BEGIN

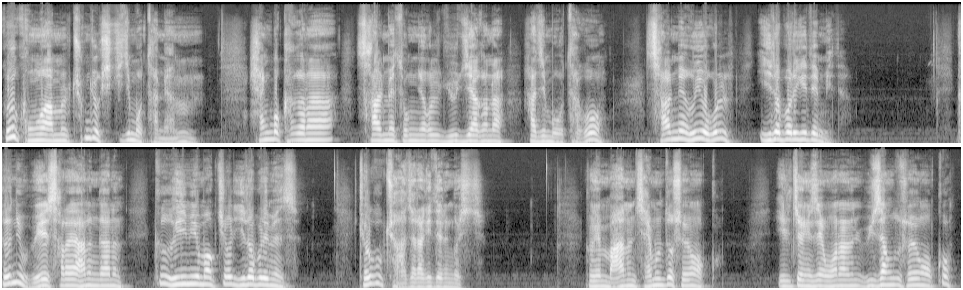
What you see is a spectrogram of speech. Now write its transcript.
그 공허함을 충족시키지 못하면 행복하거나 삶의 동력을 유지하거나 하지 못하고 삶의 의욕을 잃어버리게 됩니다. 그러니 왜 살아야 하는가 하는 그 의미 목적을 잃어버리면서 결국 좌절하게 되는 것이죠. 그게 많은 재물도 소용없고 일정에서 원하는 위상도 소용없고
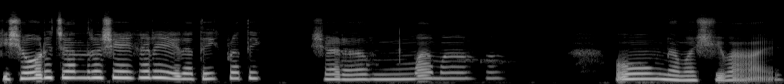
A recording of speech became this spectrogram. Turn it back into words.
किशोरचन्द्रशेखरे रतिक् प्रतिक्षरं मम। ॐ नमः शिवाय।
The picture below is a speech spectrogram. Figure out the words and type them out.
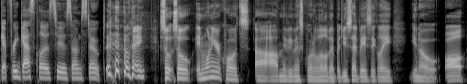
get free Guess clothes too, so I'm stoked. like, So, so in one of your quotes, uh, I'll maybe misquote a little bit, but you said basically, you know, all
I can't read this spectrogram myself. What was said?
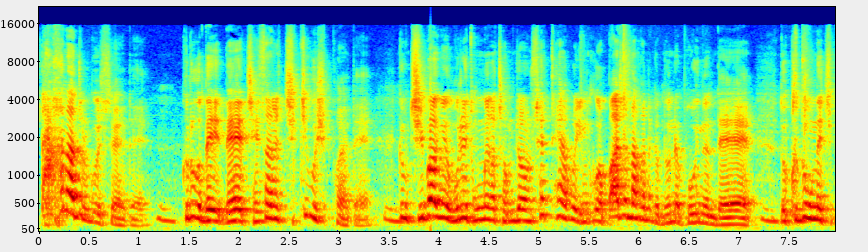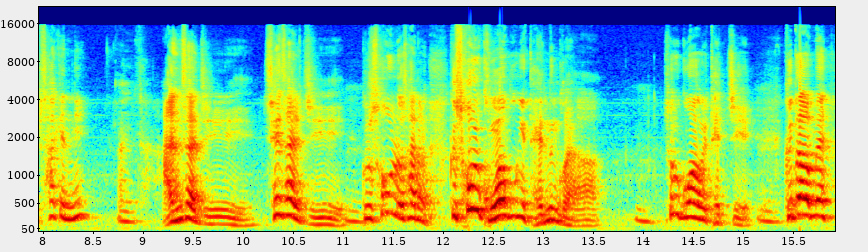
딱 하나 들고 있어야 돼. 음. 그리고 내, 내 재산을 지키고 싶어야 돼. 음. 그럼 지방에 우리 동네가 점점 쇠퇴하고 인구가 빠져나가니까 눈에 보이는데 음. 너그 동네 집 사겠니? 안 사. 안 사지. 새 살지. 음. 그리고 서울로 사는 그 서울 공화국이 되는 거야. 음. 서울 공화국이 됐지. 음. 그 다음에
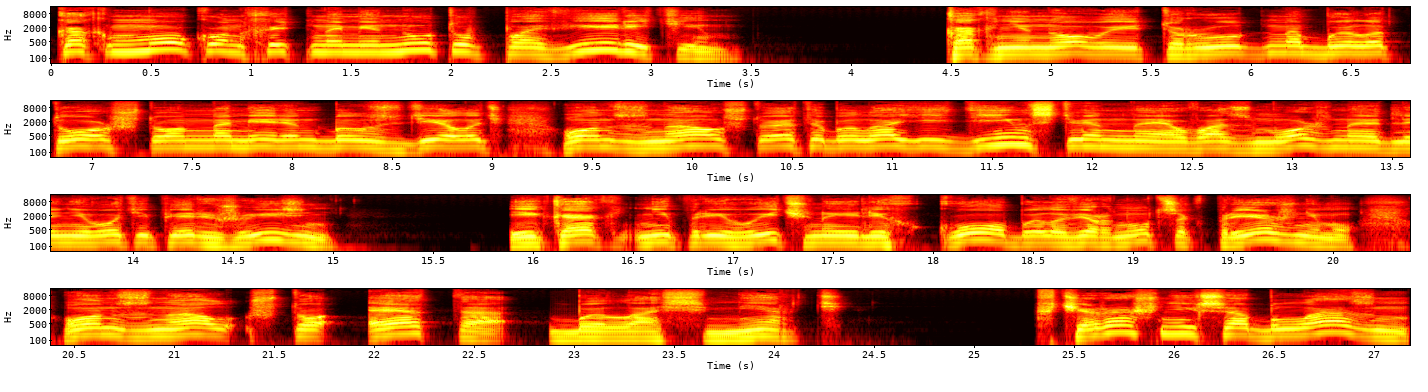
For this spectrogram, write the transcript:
как мог он хоть на минуту поверить им. Как не ново и трудно было то, что он намерен был сделать, он знал, что это была единственная возможная для него теперь жизнь. И как непривычно и легко было вернуться к прежнему, он знал, что это была смерть. Вчерашний соблазн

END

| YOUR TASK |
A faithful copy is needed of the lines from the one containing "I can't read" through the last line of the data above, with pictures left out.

| SOLUTION TO THE EXERCISE |
I can't read this spectrogram myself. What was said?
딱 하나 들고 있어야 돼. 음. 그리고 내, 내 재산을 지키고 싶어야 돼. 음. 그럼 지방에 우리 동네가 점점 쇠퇴하고 인구가 빠져나가니까 눈에 보이는데 음. 너그 동네 집 사겠니? 안 사. 안 사지. 새 살지. 음. 그리고 서울로 사는 그 서울 공화국이 되는 거야. 음. 서울 공화국이 됐지. 음. 그 다음에
For this spectrogram, write the transcript:
как мог он хоть на минуту поверить им. Как не ново и трудно было то, что он намерен был сделать, он знал, что это была единственная возможная для него теперь жизнь. И как непривычно и легко было вернуться к прежнему, он знал, что это была смерть. Вчерашний соблазн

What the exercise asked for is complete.